Maintain a high index of suspicion for patients presenting with risk factors for sepsis or groups who experience higher rates of sepsis, including Aboriginal and Torres Strait Islander peoples. Red flags include:

  • Family or carer concern. It is well demonstrated that a high level of family or carer concern warrants investigation – for example, concern for an older relative or for a child or an infant
  • If a patient is presenting for acute medical care for a subsequent time, and has signs or symptoms of infection, or has an indwelling medical device
  • Clinical deterioration despite treatment
  • Recent history of surgery or burns
  • Patients undergoing cancer treatment or who may be immunosuppressed.

In primary and community healthcare settings, be aware of the risk factors for sepsis as a time-critical emergency. If you suspect a patient has sepsis, refer the patient to an appropriate hospital as soon as possible.

For healthcare services

For acute facilities, ensure that the implementation of protocols to support early recognition and escalation of care for sepsis is consistent with the NSQHS Standards, including actions from:

For primary and community healthcare services, including general practice, ensure that the implementation of triage protocols is consistent with the Primary and Community Healthcare Standards, including the ‘Recognising and responding to serious deterioration and minimising harm’ criterion from the Clinical Safety Standard.
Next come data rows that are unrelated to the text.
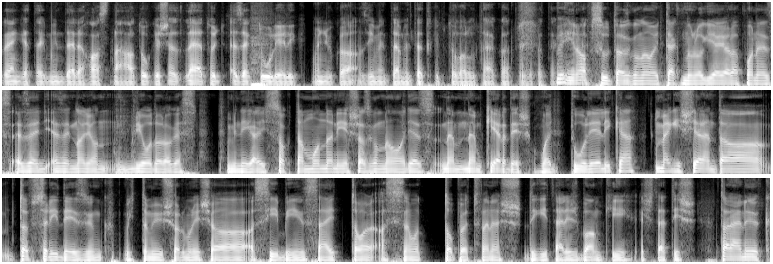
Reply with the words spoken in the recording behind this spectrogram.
rengeteg mindenre használhatók, és ez, lehet, hogy ezek túlélik mondjuk az imént említett kriptovalutákat. Ezek a Én abszolút azt gondolom, hogy technológiai alapon ez, ez, egy, ez egy nagyon jó dolog, ezt mindig el is szoktam mondani, és azt gondolom, hogy ez nem, nem kérdés, hogy túlélik-e. Meg is jelent a, többször idézünk itt a műsorban is a, a CB Insight-tól, azt hiszem ott top 50-es digitális banki, és tehát is talán ők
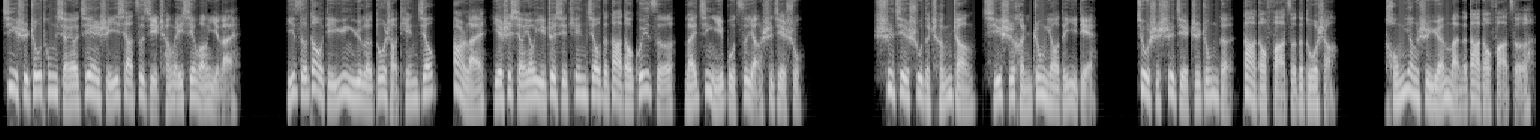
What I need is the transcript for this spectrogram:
既是周通想要见识一下自己成为仙王以来，一则到底孕育了多少天骄。二来也是想要以这些天骄的大道规则来进一步滋养世界树。世界树的成长其实很重要的一点，就是世界之中的大道法则的多少。同样是圆满的大道法则，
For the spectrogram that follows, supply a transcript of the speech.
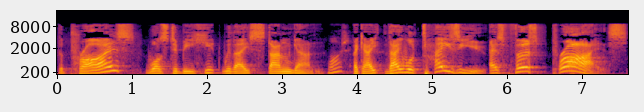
The prize was to be hit with a stun gun. What? Okay, they will taser you as first prize.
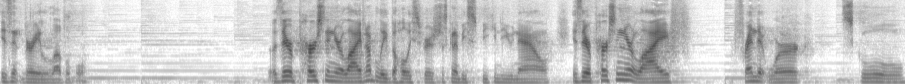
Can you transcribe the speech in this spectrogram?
isn't very lovable? Is there a person in your life, and I believe the Holy Spirit is just going to be speaking to you now. Is there a person in your life, friend at work, school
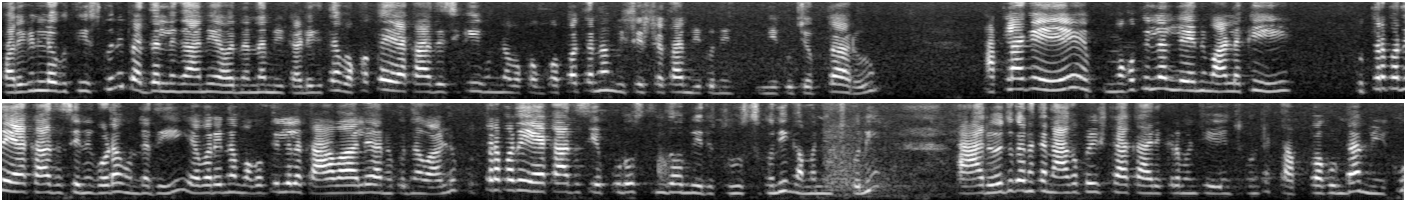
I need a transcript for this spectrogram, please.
పరిగణలోకి తీసుకుని పెద్దల్ని కానీ ఎవరినన్నా మీకు అడిగితే ఒక్కొక్క ఏకాదశికి ఉన్న ఒక గొప్పతనం విశిష్టత మీకు మీకు చెప్తారు. అట్లాగే మగపిల్లలు లేని వాళ్ళకి ఉత్తరపద ఏకాదశి అని కూడా ఉన్నది. ఎవరైనా మగపిల్లలు కావాలి అనుకున్న వాళ్ళు ఉత్తరపద ఏకాదశి ఎప్పుడు వస్తుందో మీరు చూసుకుని గమనించుకుని ఆ రోజు కనుక నాగప్రతిష్ఠ కార్యక్రమం చేయించుకుంటే తప్పకుండా మీకు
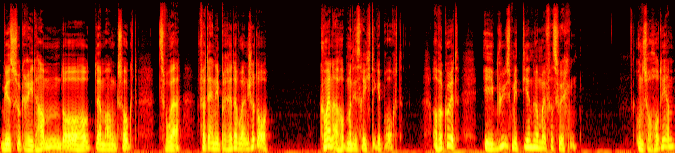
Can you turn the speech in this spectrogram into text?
wie es so geredet haben, da hat der Mann gesagt, zwei für deine Brüder waren schon da. Keiner hat mir das Richtige gebracht. Aber gut, ich will's mit dir nur mal versuchen. Und so hat er ihm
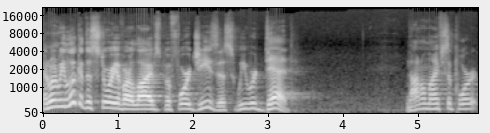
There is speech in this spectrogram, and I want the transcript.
And when we look at the story of our lives before Jesus, we were dead. Not on life support,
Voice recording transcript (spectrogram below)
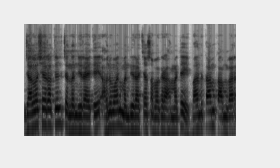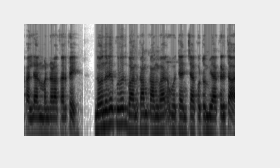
जालना शहरातील चंदनजिरा येथे हनुमान मंदिराच्या सभागृहामध्ये बांधकाम कामगार कल्याण मंडळातर्फे नोंदणीकृत बांधकाम कामगार व त्यांच्या कुटुंबियाकरिता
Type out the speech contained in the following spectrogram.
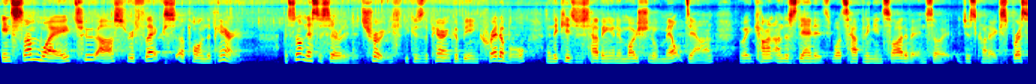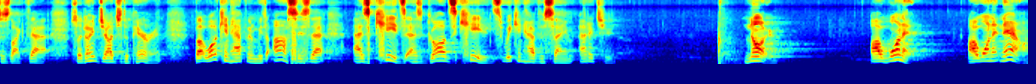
in some way to us reflects upon the parent. It's not necessarily the truth because the parent could be incredible and the kid's just having an emotional meltdown. We can't understand it's what's happening inside of it, and so it just kind of expresses like that. So don't judge the parent. But what can happen with us is that as kids, as God's kids, we can have the same attitude. No, I want it. I want it now.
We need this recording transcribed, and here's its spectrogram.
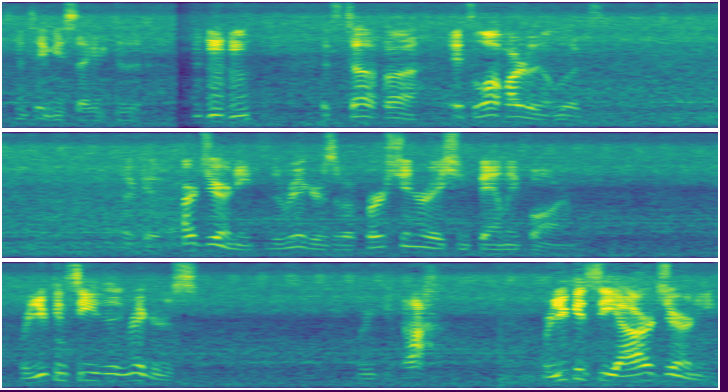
it's gonna take me a second because it, it's tough, huh? It's a lot harder than it looks. Okay. Our journey through the rigors of a first-generation family farm, where you can see the rigors. Where you can, ah, where you can see our journey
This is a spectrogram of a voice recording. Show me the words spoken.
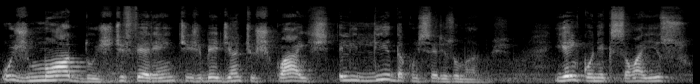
os modos diferentes mediante os quais ele lida com os seres humanos. E em conexão a isso,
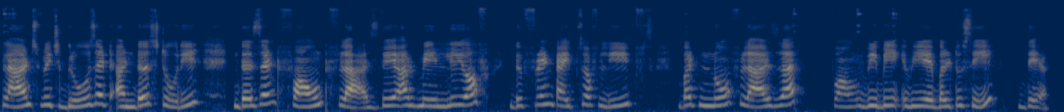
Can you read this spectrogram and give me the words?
plants which grows at understory doesn't found flowers. They are mainly of different types of leaves but no flowers are found we be we able to see there.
Formalise and implement locally agreed clinical support tools to assist in structured screening and assessment for sepsis. The tools should include:
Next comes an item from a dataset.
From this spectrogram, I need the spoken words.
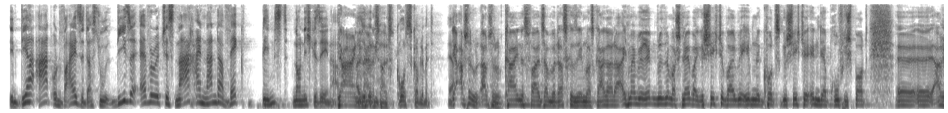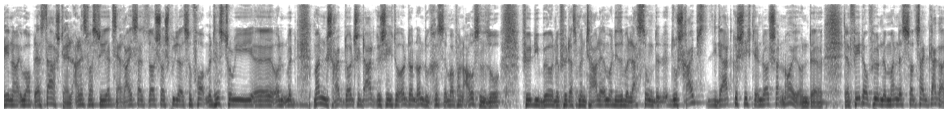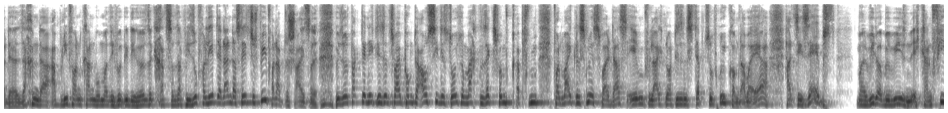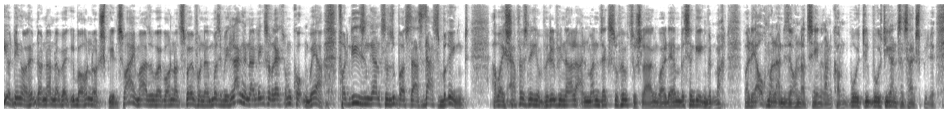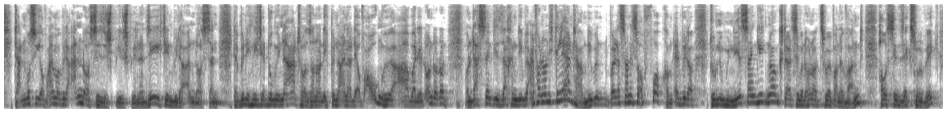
in der Art und Weise, dass du diese Averages nacheinander wegbimst, noch nicht gesehen habe. Nein, also wirklich großes Kompliment. Ja. ja. absolut, absolut. Keinesfalls haben wir das gesehen, was Gaga da. Ich meine, wir reden wir sind immer schnell bei Geschichte, weil wir eben eine kurze Geschichte in der Profisport äh, Arena überhaupt erst darstellen. Alles, was du jetzt erreichst als deutscher Spieler, ist sofort mit History äh, und mit Mann schreibt deutsche Dartgeschichte und und und. Du kriegst immer von außen so für die Birne, für das Mentale immer diese Belastung. Du schreibst die Dartgeschichte in Deutschland neu und äh, der federführende Mann ist zurzeit Gaga, der Sachen da abliefern kann, wo man sich wirklich die Hörse kratzt und sagt, wieso verliert er dann das nächste Spiel, verdammte Scheiße? Wieso packt er nicht diese zwei Punkte aus, zieht es durch und macht einen 6-5 Köpfen von Michael Smith, weil das eben vielleicht noch diesen Step zu früh kommt. Aber er hat sich selbst mal wieder bewiesen, ich kann vier Dinger hintereinander weg über 100 spielen, zweimal sogar über 112 und dann muss ich mich lange nach links und rechts umgucken, wer von diesen ganzen Superstars das bringt. Aber ich ja. schaffe es nicht im Viertelfinale einen Mann 6 zu 5 zu schlagen, weil der ein bisschen Gegenwind macht, weil der auch mal an diese 110 rankommt, wo ich, die, wo ich die ganze Zeit spiele. Dann muss ich auf einmal wieder anders dieses Spiel spielen, dann sehe ich den wieder anders, dann, dann bin ich nicht der Dominator, sondern ich bin einer, der auf Augenhöhe arbeitet und und und. Und das sind die Sachen, die wir einfach noch nicht gelernt haben, die, weil das noch nicht so oft vorkommt. Entweder du nominierst deinen Gegner, Gegner, knallst du mit 112 an der Wand, haust den 6-0 weg,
  • Initial assessment and monitoring of vital signs
  • Lactate measurement (in acute facilities)
  • Other relevant observations and the clinical criteria for further evaluation to enable prompt recognition of sepsis.
  • In most cases, the relevant state or territory health department will have developed these for widespread implementation.
  • Implement protocols for using these tools, which should include:
  • Regular education for all relevant staff in using the protocols and the criteria for sepsis recognition and management
  • Universal and direct access to the clinical decision support tools
  • Routine review of the use of the tools and measures, and evaluation of their effectiveness for detecting sepsis.
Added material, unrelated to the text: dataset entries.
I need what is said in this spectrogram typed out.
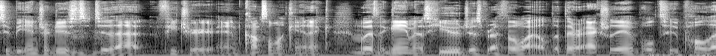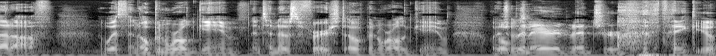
to be introduced to mm-hmm. that feature and console mechanic with a mm-hmm. game as huge as Breath of the Wild that they're actually able to pull that off with an open world game, Nintendo's first open world game, which Open was air adventure. Thank you.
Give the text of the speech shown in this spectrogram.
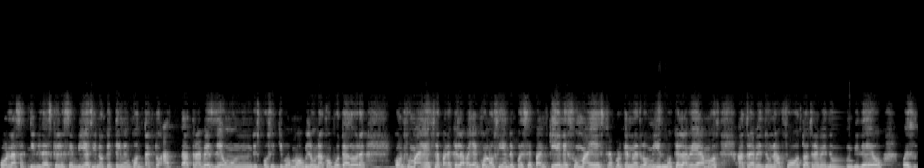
o las actividades que les envía, sino que tengan contacto a, través de un dispositivo móvil, una computadora, con su maestra, para que la vayan conociendo y pues sepan quién es su maestra, porque no es lo mismo que la veamos a través de una foto, a través de un video, pues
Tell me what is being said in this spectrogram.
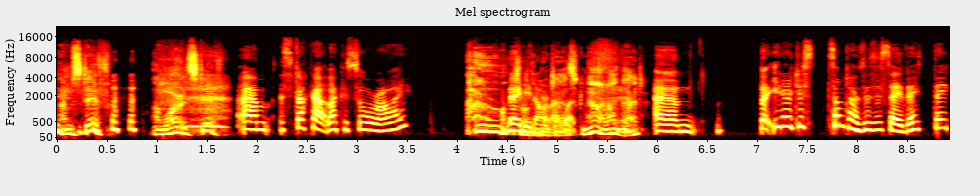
I'm stiff. I'm worried stiff. Um, stuck out like a sore eye. Mm, Maybe not that. No, I like that. Um, but you know, just sometimes, as I say, they they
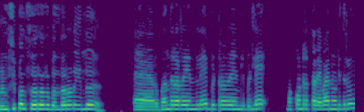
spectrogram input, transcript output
ಪ್ರಿನ್ಸಿಪಲ್ ಸರ್ ಅವರು ಬಂದಾರಣ ಇಲ್ಲ? ಯಾರು ಬಂದ್ರಾರ ಏನ್ಲೇ ಬಿಟ್ಟಾರ ಏನ್ಲಿ ಬಿಡ್ಲೆ? ಮಕ್ಕೊಂಡಿರ್ತಾರೆ ಯಾವ ನೋಡಿದ್ರು?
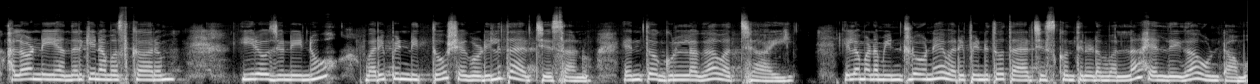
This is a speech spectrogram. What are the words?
హలో అండి అందరికీ నమస్కారం. ఈరోజు నేను వరిపిండితో షెగోడీలు తయారు చేశాను. ఎంతో గుల్లగా వచ్చాయి. ఇలా మనం ఇంట్లోనే వరిపిండితో తయారు చేసుకొని తినడం వల్ల హెల్దీగా ఉంటాము.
Support clinicians with accessing regular and ongoing training in sepsis recognition and management.

Provide access to point-of-care lactate testing and guidelines for its appropriate use in settings where sepsis may occur.

Consider embedding alert systems in electronic healthcare records, if system capacity allows.

Equity and Cultural Safety

Resources

Related resources have been identified which are relevant to the quality statements, including:

  • Decision support tools and sepsis pathways and other guidance about sepsis - including state and territory resources
  • Guidelines and tools for recognising and responding to acute deterioration, including patient escalation pathways for each state and territory
  • Resources to support management of antimicrobial therapy
  • Education and information for patients and carers during hospitalisation for sepsis, on discharge and through survivorship.

A range of implementation resources have also been developed by the Commission including guidance, factsheets and tools for healthcare services and clinicians ,and resources for consumers.